The entrance of the museum is lined with locally and internationally designed inventions for sale, each paired with the story of the inventor and inventions. "I wanted a place where independent inventors can show and sell their pieces. You go to El Corte Ingles and they won't even look at you," said Torres, speaking of Spain's largest and omnipresent department store. "You go to a little shop and they won't even hear you."
Some inventors even drop in from the neighborhood trying to sell their wares. "Un Drap" is an apron made out of a tea towel, invented by an elderly women who lives around the corner.
"We think things and we just try them," says Torres, who, a la Google's headquarters, had a spiral slide installed between the museum's two floors.This post was originally published on Smartplanet.com
Everything in MIBA is out of the ordinary, and that includes the restrooms. Torres eagerly showed off what he calls the only fully soundproof bathroom, which avoids moments of awkwardness, while reminding people not to be embarrassed about anything. "Don't be afraid of showing people your ideas" is written on the mirrors. In addition, as soon as you sit on the toilet or stand near the urinal, a video comes on featuring three Catalan comedians making fun of you as you "take a leak."
"It's not just about displaying inventions but encouraging them," Torres said, which is why he founded Mini MIBA, which has each visitor aged six to 12 draw and give a description of an idea for an invention. Each month, the MIBA board members, along with the Spanish patent office and a team of designers choose one design out of about 400, "and we make your invention come true!" as the flier reads.
Torres quoted the adage, "A creative person is a kid that has been saved." A large section of the basement is dedicated to displaying the 30 winners of Mini MIBA. The museum visitors are free to test out the "Swiss Army knife" for colored pencils with sharpener; the hairbrush sewn into a glove imagined by two six-year-olds; and "Blue not Red" an anti-accident knife that always lands on its rubber end.This post was originally published on Smartplanet.com
Marc and Ferran Cardelus, aged ten and 12, respectively, designed IronTxut after never being able to properly play in the dress shoes they wore to school. These silicon protectors slide over the tip of the shoes, so they can play football at recess without incurring the wrath of their parents at another pair of ruined penny loafers. Torres is confident the brothers could easily sell their patent to Nike.This post was originally published on Smartplanet.com
Torres went ahead and entered the first generation of Mini MIBA winners into the British Invention Show, judged as if they were adults.

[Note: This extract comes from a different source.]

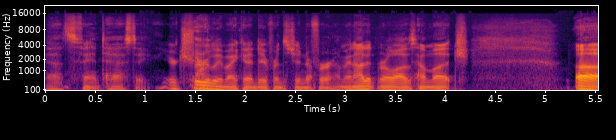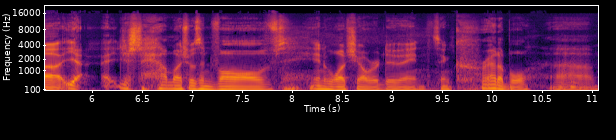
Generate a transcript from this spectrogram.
That's fantastic. You're truly making a difference, Jennifer. I mean, I didn't realize how much, uh, yeah, just how much was involved in what y'all were doing. It's incredible. Um,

The museum is just the tip of the invention and idea iceberg for Torres. The self-proclaimed renaissance man is planning to hold an Invention Camp in Summer 2014, inside a castle, to not only teach invention ideas, but to create well-rounded individuals, immersed in all creative fields like art, music and sports.
The mantra of MIBA is "Se puede, se puede" ("You can, you can").
Torres is an inventor himself. One of his most interesting inventions, the Human-Powered Vending Machine, was featured as one of Time magazine's top 50 inventions in 2009. Instead of dropping in coins for your favorite junk food, you must pedal off the necessary calories before receiving the snack. Torres has sent the plans for it to Michael Bloomberg, the mayor of New York who is well-known for his push for a health-conscious city.This post was originally published on Smartplanet.com
<p>To stress the museum's theme of making inventing fun, Torres has also put on display what he thinks are some of the sillier of his inventions, including this Plant-o-Matic, which is a plant that wheels itself around looking for sunlight, and, in honor of Spain's more famous invention -- the mop -- he's created one with a microphone built into the handle.</p>